Stored data entries
....................

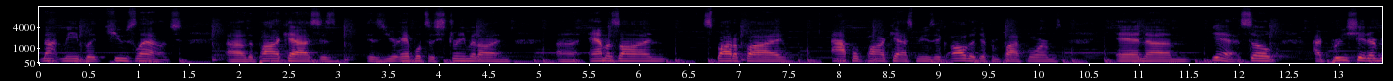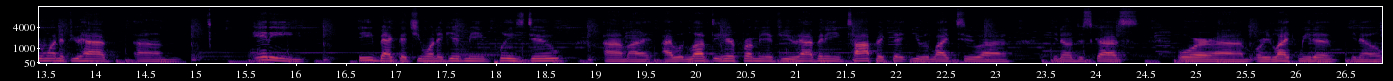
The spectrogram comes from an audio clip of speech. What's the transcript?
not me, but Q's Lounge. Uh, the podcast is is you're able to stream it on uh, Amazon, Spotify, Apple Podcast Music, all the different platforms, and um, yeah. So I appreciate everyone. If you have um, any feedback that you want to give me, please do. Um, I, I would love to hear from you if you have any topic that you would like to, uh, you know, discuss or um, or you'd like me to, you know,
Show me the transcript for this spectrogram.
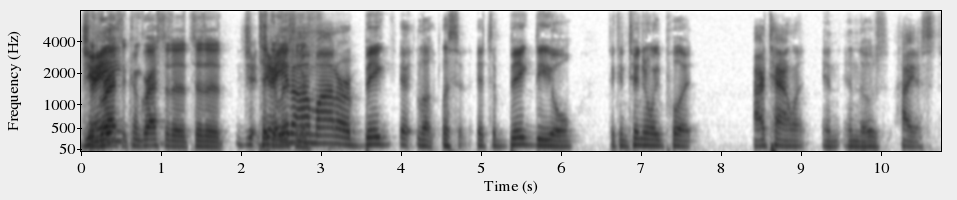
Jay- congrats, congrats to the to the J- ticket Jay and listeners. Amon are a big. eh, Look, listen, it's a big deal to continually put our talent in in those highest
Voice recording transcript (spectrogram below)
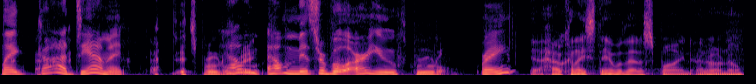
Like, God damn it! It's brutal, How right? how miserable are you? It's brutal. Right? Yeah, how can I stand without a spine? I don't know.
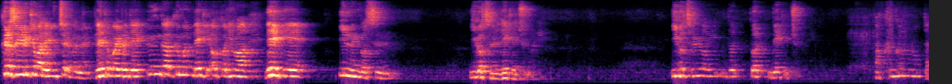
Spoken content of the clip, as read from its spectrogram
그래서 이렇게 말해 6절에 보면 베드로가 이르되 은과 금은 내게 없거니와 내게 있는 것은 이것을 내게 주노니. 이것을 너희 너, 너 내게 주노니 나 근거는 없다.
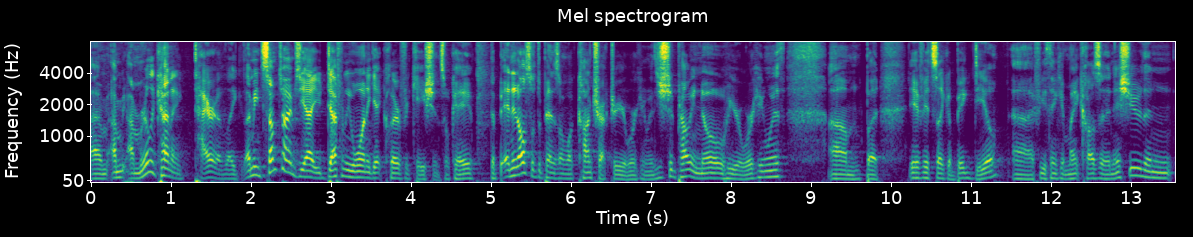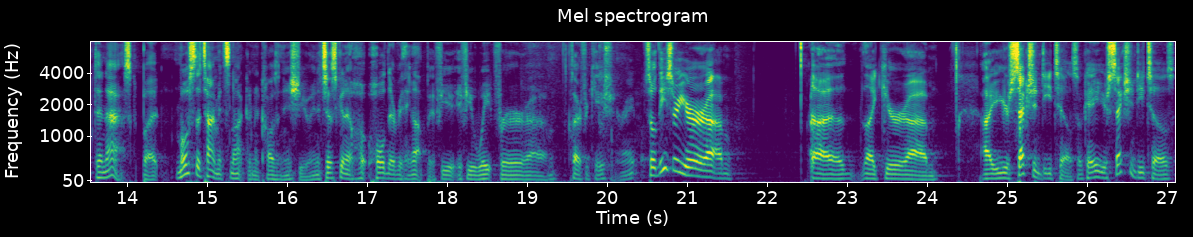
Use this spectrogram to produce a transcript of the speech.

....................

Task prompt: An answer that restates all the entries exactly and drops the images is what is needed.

Written answer:
The spectrogram comes from an audio clip of speech. What's the transcript?
not me, but Q's Lounge. Uh, the podcast is is you're able to stream it on uh, Amazon, Spotify, Apple Podcast Music, all the different platforms, and um, yeah. So I appreciate everyone. If you have um, any feedback that you want to give me, please do. Um, I, I would love to hear from you if you have any topic that you would like to, uh, you know, discuss or um, or you'd like me to, you know,
Show me the transcript for this spectrogram.
Jay- congrats, congrats to the to the J- ticket Jay and listeners. Amon are a big. eh, Look, listen, it's a big deal to continually put our talent in in those highest
Voice recording transcript (spectrogram below)
Like, God damn it! It's brutal, How right? how miserable are you? It's brutal. Right? Yeah, how can I stand without a spine? I don't know.
Spoken content of the clip, as read from its spectrogram
그래서 이렇게 말해 6절에 보면 베드로가 이르되 은과 금은 내게 없거니와 내게 있는 것은 이것을 내게 주노니. 이것을 너희 너, 너 내게 주노니 나 근거는 없다.
Use this spectrogram to produce a transcript of the speech.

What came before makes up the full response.